──────── Working data ────────

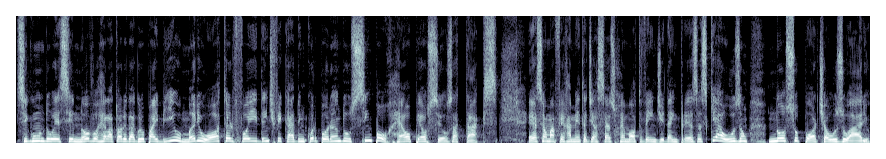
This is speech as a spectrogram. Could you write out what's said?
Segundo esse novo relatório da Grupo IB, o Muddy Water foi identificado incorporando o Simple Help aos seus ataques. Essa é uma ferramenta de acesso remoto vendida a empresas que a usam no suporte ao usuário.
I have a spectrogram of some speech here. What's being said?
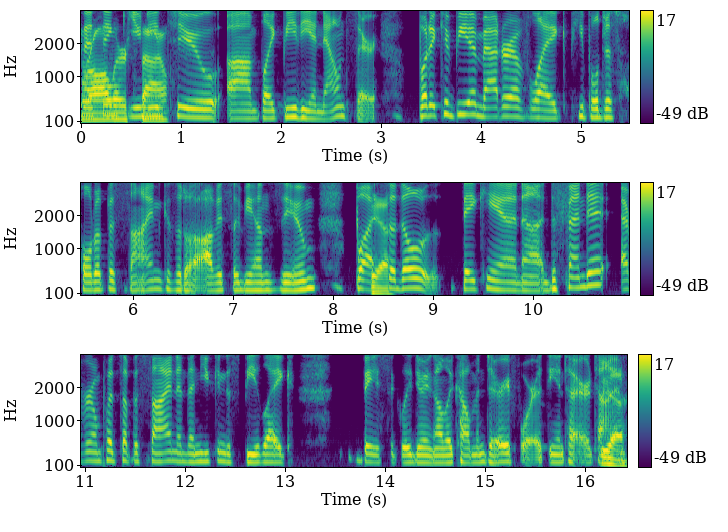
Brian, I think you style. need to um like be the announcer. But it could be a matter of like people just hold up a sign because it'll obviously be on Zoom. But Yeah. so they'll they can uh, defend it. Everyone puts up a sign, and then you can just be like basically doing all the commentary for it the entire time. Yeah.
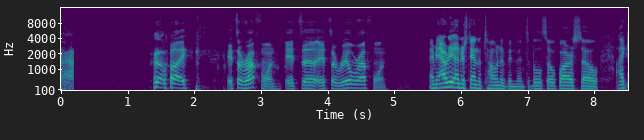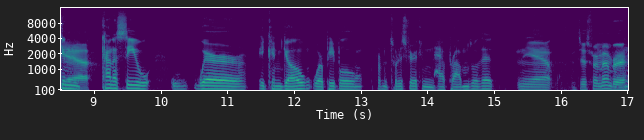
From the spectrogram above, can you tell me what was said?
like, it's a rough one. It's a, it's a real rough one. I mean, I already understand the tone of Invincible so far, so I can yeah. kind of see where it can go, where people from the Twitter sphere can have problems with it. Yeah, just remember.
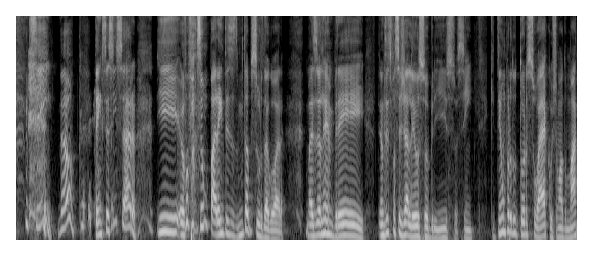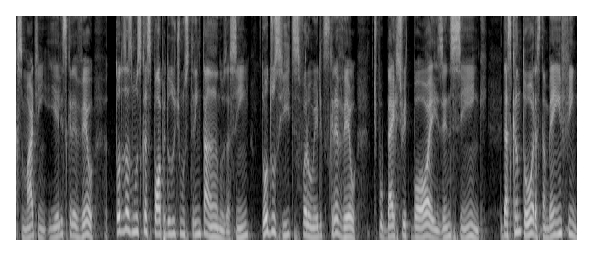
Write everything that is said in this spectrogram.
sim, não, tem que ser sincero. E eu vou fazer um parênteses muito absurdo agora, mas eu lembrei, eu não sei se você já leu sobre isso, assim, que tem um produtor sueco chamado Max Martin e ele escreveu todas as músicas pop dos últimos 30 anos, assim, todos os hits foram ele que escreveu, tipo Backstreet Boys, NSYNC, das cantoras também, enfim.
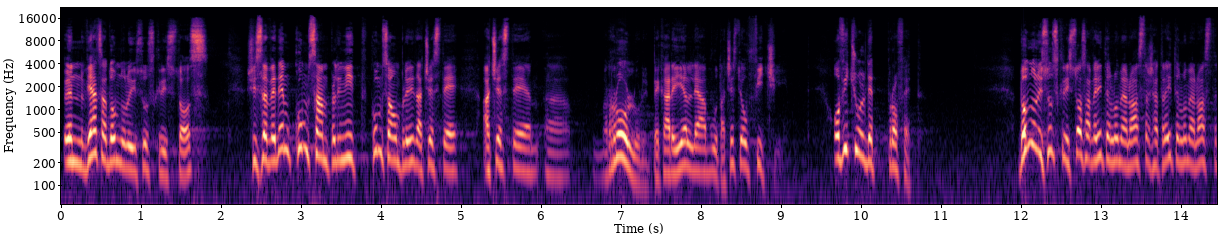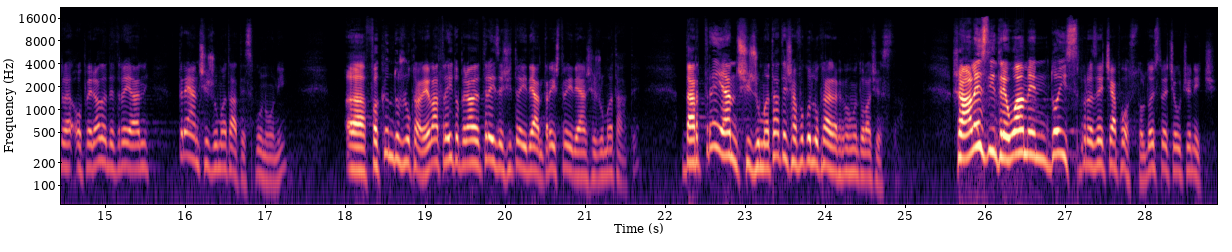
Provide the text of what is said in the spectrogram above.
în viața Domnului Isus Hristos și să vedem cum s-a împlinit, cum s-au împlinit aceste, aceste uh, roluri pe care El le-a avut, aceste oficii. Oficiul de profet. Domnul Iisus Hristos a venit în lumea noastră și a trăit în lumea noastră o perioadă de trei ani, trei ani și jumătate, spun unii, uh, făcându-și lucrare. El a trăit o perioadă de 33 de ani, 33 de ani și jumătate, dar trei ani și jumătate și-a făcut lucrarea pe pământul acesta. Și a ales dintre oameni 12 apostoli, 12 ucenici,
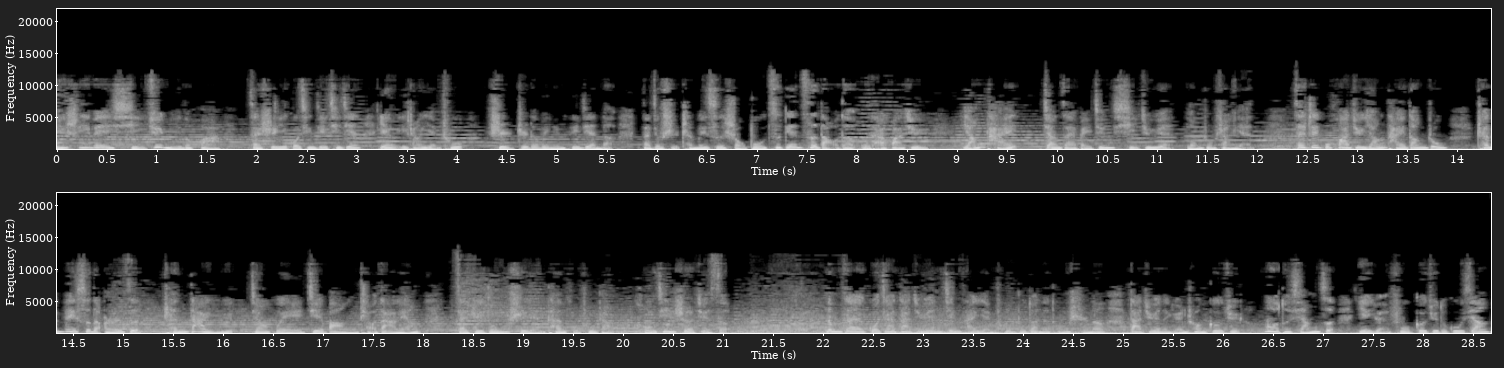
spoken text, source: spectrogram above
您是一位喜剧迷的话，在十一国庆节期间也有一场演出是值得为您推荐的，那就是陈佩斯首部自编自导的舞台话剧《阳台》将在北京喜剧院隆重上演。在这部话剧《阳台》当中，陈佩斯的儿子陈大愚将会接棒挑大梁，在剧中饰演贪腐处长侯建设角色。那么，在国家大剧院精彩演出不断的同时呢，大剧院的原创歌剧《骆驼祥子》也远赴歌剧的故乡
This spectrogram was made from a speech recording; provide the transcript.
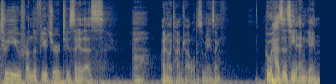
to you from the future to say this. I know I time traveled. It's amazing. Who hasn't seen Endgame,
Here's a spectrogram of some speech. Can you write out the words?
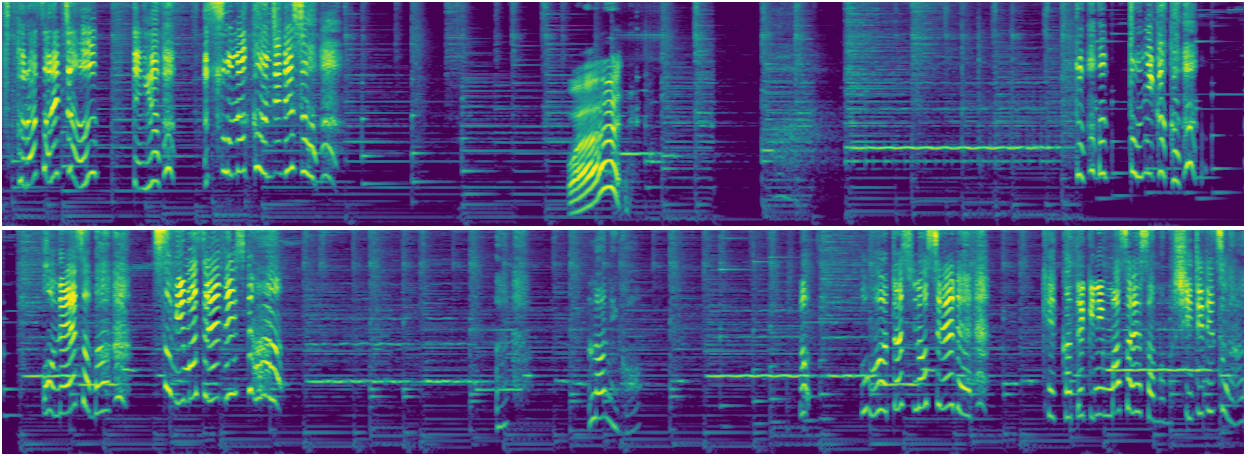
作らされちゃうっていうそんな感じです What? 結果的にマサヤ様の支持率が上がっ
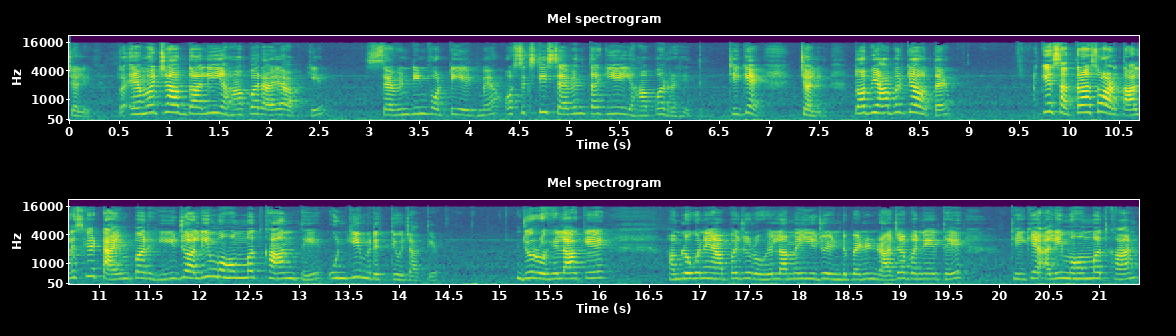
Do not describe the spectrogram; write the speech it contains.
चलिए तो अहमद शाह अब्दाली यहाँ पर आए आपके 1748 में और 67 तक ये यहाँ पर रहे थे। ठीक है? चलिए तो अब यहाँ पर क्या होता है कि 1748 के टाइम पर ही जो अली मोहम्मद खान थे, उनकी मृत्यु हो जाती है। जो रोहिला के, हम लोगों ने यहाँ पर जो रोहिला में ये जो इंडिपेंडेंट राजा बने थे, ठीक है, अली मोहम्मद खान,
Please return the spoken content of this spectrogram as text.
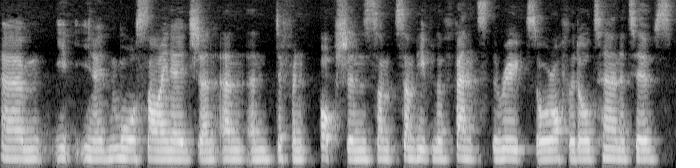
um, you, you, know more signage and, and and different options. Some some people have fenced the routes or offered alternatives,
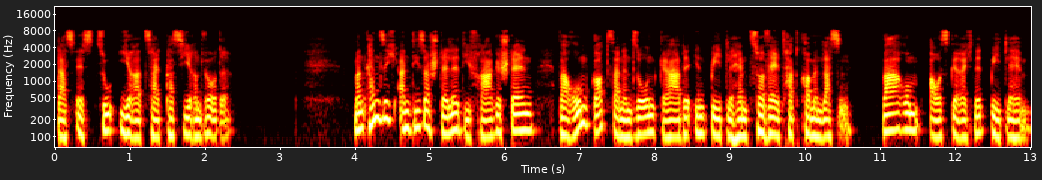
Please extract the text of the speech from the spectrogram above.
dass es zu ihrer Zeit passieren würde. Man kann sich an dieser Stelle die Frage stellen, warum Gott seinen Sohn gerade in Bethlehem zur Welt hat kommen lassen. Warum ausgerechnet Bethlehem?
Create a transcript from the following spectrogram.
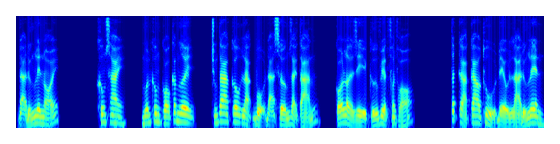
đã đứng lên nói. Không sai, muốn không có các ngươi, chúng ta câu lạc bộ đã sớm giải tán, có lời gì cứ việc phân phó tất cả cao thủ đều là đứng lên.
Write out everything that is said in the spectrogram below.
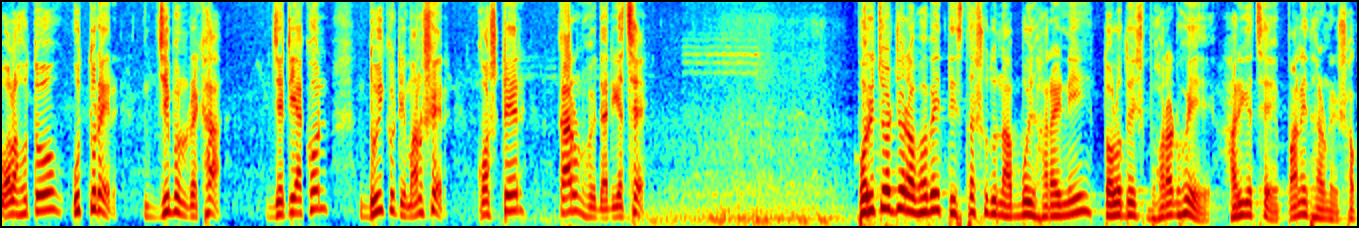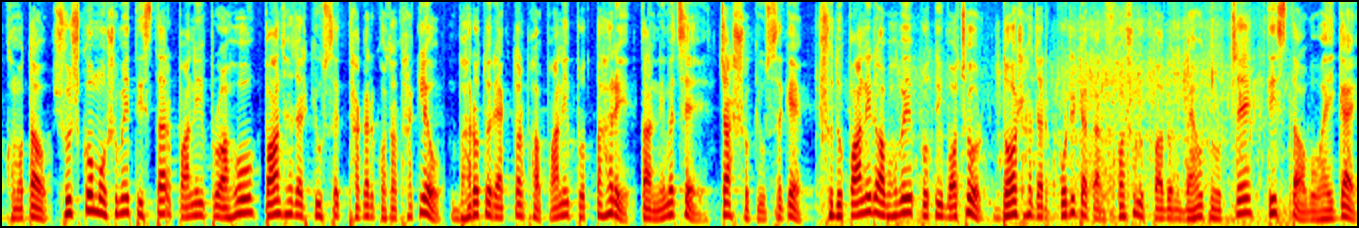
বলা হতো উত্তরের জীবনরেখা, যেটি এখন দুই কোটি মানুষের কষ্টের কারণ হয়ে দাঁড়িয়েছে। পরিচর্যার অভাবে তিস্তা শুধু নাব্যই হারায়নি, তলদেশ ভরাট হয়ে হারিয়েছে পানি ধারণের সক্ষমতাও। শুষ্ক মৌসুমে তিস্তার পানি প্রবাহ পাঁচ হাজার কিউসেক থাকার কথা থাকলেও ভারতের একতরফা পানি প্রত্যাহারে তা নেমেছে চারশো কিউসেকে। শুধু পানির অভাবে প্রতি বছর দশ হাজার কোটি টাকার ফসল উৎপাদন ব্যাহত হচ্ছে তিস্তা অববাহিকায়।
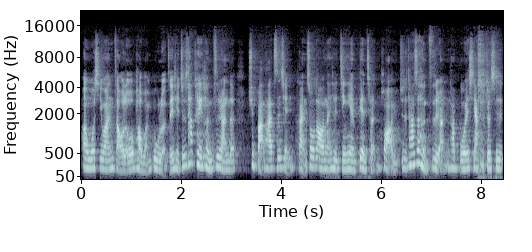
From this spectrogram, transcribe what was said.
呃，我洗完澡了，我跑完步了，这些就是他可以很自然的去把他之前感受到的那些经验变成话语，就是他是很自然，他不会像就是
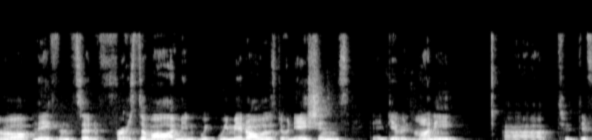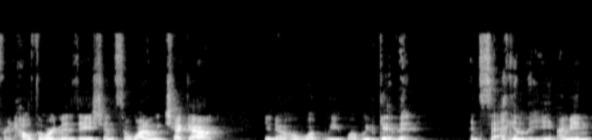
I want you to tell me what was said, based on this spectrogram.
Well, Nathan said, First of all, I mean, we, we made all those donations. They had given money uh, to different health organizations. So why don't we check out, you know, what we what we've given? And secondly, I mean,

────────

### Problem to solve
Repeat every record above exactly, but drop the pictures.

### Answer for this exercise
This is speech as a spectrogram. Could you write out what's said?
Segundo esse novo relatório da Grupo IB, o Muddy Water foi identificado incorporando o Simple Help aos seus ataques. Essa é uma ferramenta de acesso remoto vendida a empresas que a usam no suporte ao usuário.
I have a spectrogram of some speech here. What's being said?
Brian, I think you style. need to um like be the announcer. But it could be a matter of like people just hold up a sign because it'll obviously be on Zoom. But Yeah. so they'll they can uh, defend it. Everyone puts up a sign, and then you can just be like basically doing all the commentary for it the entire time. Yeah.
From the spectrogram above, can you tell me what was said?
like, it's a rough one. It's a, it's a real rough one. I mean, I already understand the tone of Invincible so far, so I can yeah. kind of see where it can go, where people from the Twitter sphere can have problems with it. Yeah, just remember.
Write everything that is said in this spectrogram.
sim, não, tem que ser sincero. E eu vou fazer um parênteses muito absurdo agora, mas eu lembrei, eu não sei se você já leu sobre isso, assim, que tem um produtor sueco chamado Max Martin e ele escreveu todas as músicas pop dos últimos 30 anos, assim, todos os hits foram ele que escreveu, tipo Backstreet Boys, NSYNC, das cantoras também, enfim.
Provide the text of what is said in the spectrogram above.
în viața Domnului Isus Hristos și să vedem cum s-a împlinit, cum s-au împlinit aceste, aceste uh, roluri pe care El le-a avut, aceste oficii. Oficiul de profet. Domnul Iisus Hristos a venit în lumea noastră și a trăit în lumea noastră o perioadă de trei ani, trei ani și jumătate, spun unii, uh, făcându-și lucrare. El a trăit o perioadă de 33 de ani, 33 de ani și jumătate, dar trei ani și jumătate și-a făcut lucrarea pe pământul acesta. Și a ales dintre oameni 12 apostoli, 12 ucenici,
spoken text, source: spectrogram above
您是一位喜剧迷的话，在十一国庆节期间也有一场演出是值得为您推荐的，那就是陈佩斯首部自编自导的舞台话剧《阳台》将在北京喜剧院隆重上演。在这部话剧《阳台》当中，陈佩斯的儿子陈大愚将会接棒挑大梁，在剧中饰演贪腐处长侯建设角色。那么，在国家大剧院精彩演出不断的同时呢，大剧院的原创歌剧《骆驼祥子》也远赴歌剧的故乡
This spectrogram was made from a speech recording; provide the transcript.
to you from the future to say this. I know I time traveled. It's amazing. Who hasn't seen Endgame,
Here's a spectrogram of some speech. Can you write out the words?
作らされちゃうっていうそんな感じです What? 結果的にマサヤ様の支持率が上がっ
Do not describe the spectrogram; write the speech it contains.
चलिए तो अहमद शाह अब्दाली यहाँ पर आए आपके 1748 में और 67 तक ये यहाँ पर रहे थे। ठीक है? चलिए तो अब यहाँ पर क्या होता है कि 1748 के टाइम पर ही जो अली मोहम्मद खान थे, उनकी मृत्यु हो जाती है। जो रोहिला के, हम लोगों ने यहाँ पर जो रोहिला में ये जो इंडिपेंडेंट राजा बने थे, ठीक है, अली मोहम्मद खान,
Please return the spoken content of this spectrogram as text.
um, you, you, know more signage and, and and different options. Some some people have fenced the routes or offered alternatives,
Please extract the text of the speech from the spectrogram above.
dass es zu ihrer Zeit passieren würde. Man kann sich an dieser Stelle die Frage stellen, warum Gott seinen Sohn gerade in Bethlehem zur Welt hat kommen lassen. Warum ausgerechnet Bethlehem?
Create a transcript from the following spectrogram.
đã đứng lên nói. Không sai, muốn không có các ngươi, chúng ta câu lạc bộ đã sớm giải tán, có lời gì cứ việc phân phó tất cả cao thủ đều là đứng lên.
Write out everything that is said in the spectrogram below.
বলা হতো উত্তরের জীবনরেখা, যেটি এখন দুই কোটি মানুষের কষ্টের কারণ হয়ে দাঁড়িয়েছে। পরিচর্যার অভাবে তিস্তা শুধু নাব্যই হারায়নি, তলদেশ ভরাট হয়ে হারিয়েছে পানি ধারণের সক্ষমতাও। শুষ্ক মৌসুমে তিস্তার পানি প্রবাহ পাঁচ হাজার কিউসেক থাকার কথা থাকলেও ভারতের একতরফা পানি প্রত্যাহারে তা নেমেছে চারশো কিউসেকে। শুধু পানির অভাবে প্রতি বছর দশ হাজার কোটি টাকার ফসল উৎপাদন ব্যাহত হচ্ছে তিস্তা অববাহিকায়।
From this spectrogram, transcribe what was said.
呃，我洗完澡了，我跑完步了，这些就是他可以很自然的去把他之前感受到的那些经验变成话语，就是他是很自然，他不会像就是
I want you to tell me what was said, based on this spectrogram.
Well, Nathan said, First of all, I mean, we, we made all those donations. They had given money uh, to different health organizations. So why don't we check out, you know, what we what we've given? And secondly, I mean,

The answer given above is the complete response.